  • To develop students’ ability to examine a topic from a range of perspectives and to strengthen their ability to work critically and reflectively with secondary and primary material

Module learning outcomes

Students who complete this module successfully will:

  • Have acquired a deep knowledge of the specific topic studied
  • Have developed their ability to use and synthesise a range of primary and secondary sources
  • Be able to evaluate the arguments that historians have made about the topic studied
  • Have developed their ability to study independently through seminar-based teaching

Module content

Students will attend a 1-hour briefing in week 1. Students will then attend a 1-hour plenary/lecture and a 2-hour seminar in weeks 2-4, 6-8 and 10-11 of semester 1. Weeks 5 & 9 are Reading and Writing Weeks (RAW) during which there are no seminars. Students prepare for and participate in eight 1-hour plenaries/lectures and eight 2-hour seminars in all.

Seminar topics are subject to variation, but are likely to include the following:

  1. Demobilisation and Reconversion at the root of the American Century
  2. Fear and Loathing in the Age of Plenty
  3. Race and the Fight Against Segregation
  4. The Vietnam War and its Legacies
  5. Feminism and Sexual Liberation
  6. Reagan and the Triangulation of American Politics
  7. 9/11 and the Never Ending War
  8. Minority Rule and the Crisis of American Democracy


Task Length % of module mark
Assessed Essay
N/A 100

Special assessment rules


Additional assessment information

For formative assessment, students will complete a referenced 1200 to 1500-word essay relating to the themes and issues of the module.
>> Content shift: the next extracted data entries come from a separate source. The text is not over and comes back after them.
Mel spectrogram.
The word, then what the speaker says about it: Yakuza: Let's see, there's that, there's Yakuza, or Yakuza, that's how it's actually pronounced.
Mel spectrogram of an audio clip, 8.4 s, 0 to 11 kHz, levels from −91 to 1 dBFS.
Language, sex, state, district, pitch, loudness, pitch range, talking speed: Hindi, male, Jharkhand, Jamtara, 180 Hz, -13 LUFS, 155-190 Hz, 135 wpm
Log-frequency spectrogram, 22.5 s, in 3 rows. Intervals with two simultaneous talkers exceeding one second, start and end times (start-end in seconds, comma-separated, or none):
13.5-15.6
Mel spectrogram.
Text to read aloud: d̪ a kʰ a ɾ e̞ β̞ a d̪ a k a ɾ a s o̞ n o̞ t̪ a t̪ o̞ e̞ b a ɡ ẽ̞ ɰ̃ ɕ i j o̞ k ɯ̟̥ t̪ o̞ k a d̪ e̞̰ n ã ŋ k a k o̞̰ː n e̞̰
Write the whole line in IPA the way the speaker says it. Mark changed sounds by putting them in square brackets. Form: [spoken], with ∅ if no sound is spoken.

This will be submitted in either the Week 5 or Week 9 RAW week (on the day of the weekly seminar).

For summative assessment, students will complete an Assessed Essay (2000 words, footnoted). This will comprise 100% of the overall module mark.

Summative assessments will be due in the assessment period.
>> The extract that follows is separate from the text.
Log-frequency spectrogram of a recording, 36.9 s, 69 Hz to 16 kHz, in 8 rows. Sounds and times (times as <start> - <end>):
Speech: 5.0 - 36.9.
Task Length % of module mark
Assessed Essay
N/A 100

Module feedback

Following their formative assessment task, students will typically receive written feedback that will include comments and a mark within 10 working days of submission.

Work will be returned to students in their seminars and may be supplemented by the tutor giving some oral feedback to the whole group. All students are encouraged, if they wish, to discuss the feedback on their formative work during their tutor’s student hours. For more information, see the Statement on Feedback.
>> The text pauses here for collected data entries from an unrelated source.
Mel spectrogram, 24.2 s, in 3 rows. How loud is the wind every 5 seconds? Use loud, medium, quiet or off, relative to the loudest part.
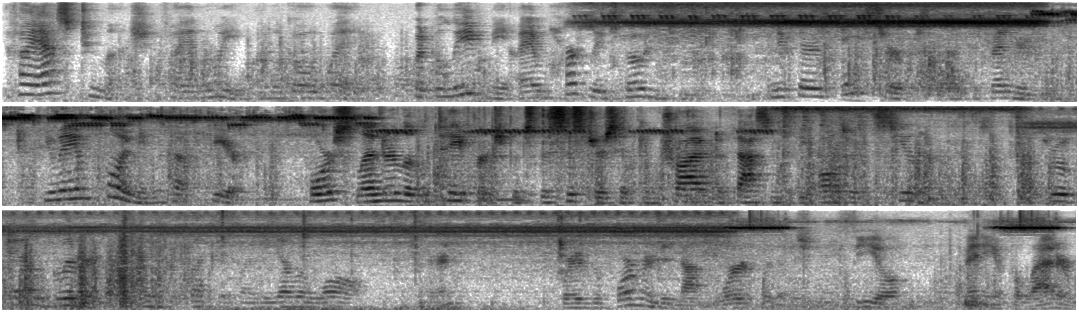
quiet, medium, loud, loud, medium.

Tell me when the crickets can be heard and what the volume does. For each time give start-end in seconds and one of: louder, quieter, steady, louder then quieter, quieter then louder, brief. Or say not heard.
4.2-24.1 quieter then louder.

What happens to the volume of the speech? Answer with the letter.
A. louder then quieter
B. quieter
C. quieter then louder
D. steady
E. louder
A.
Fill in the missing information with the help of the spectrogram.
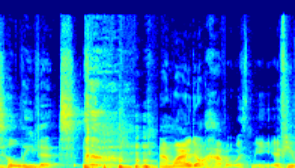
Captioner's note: Hyram laughs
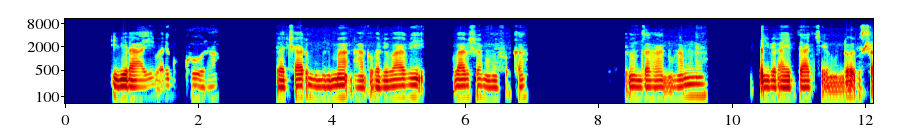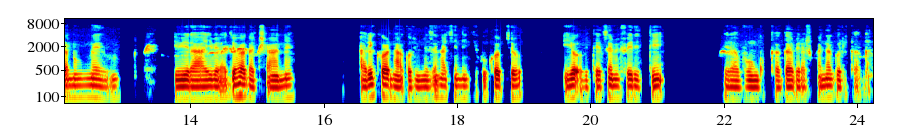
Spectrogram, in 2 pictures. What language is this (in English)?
Kinyarwanda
For the summative assessment task, students will receive their provisional mark and written feedback within 25 working days of the submission deadline. The tutor will then be available during student hours for follow-up guidance if required. For more information, see the Statement of Assessment.

Indicative reading

For term time reading, please refer to the module VLE site. Before the course starts, we encourage you to look at the following items of preliminary reading:

  • Gilmore, Glenda and Sugrue, Thomas J. These United States: A Nation in the Making, 1890 to the Present. New York: W.W. Norton, 2015.
  • de Grazia, Victoria. Irresistible Empire: America’s Advance through 20th Century Europe. Cambridge, Massachusetts: Harvard University Press, 2005.
  • Tyler-May, Elaine. Fortress America: How We Embraced Fear and Abandoned Democracy. New York: Basic Books, 2017.

The information on this page is indicative of the module that is currently on offer. The University is constantly exploring ways to enhance and improve its degree programmes and therefore reserves the right to make variations to the content and method of delivery of modules, and to discontinue modules, if such action is reasonably considered to be necessary by the University. Where appropriate, the University will notify and consult with affected students in advance about any changes that are required in line with the University's policy on the Approval of Modifications to Existing Taught Programmes of Study.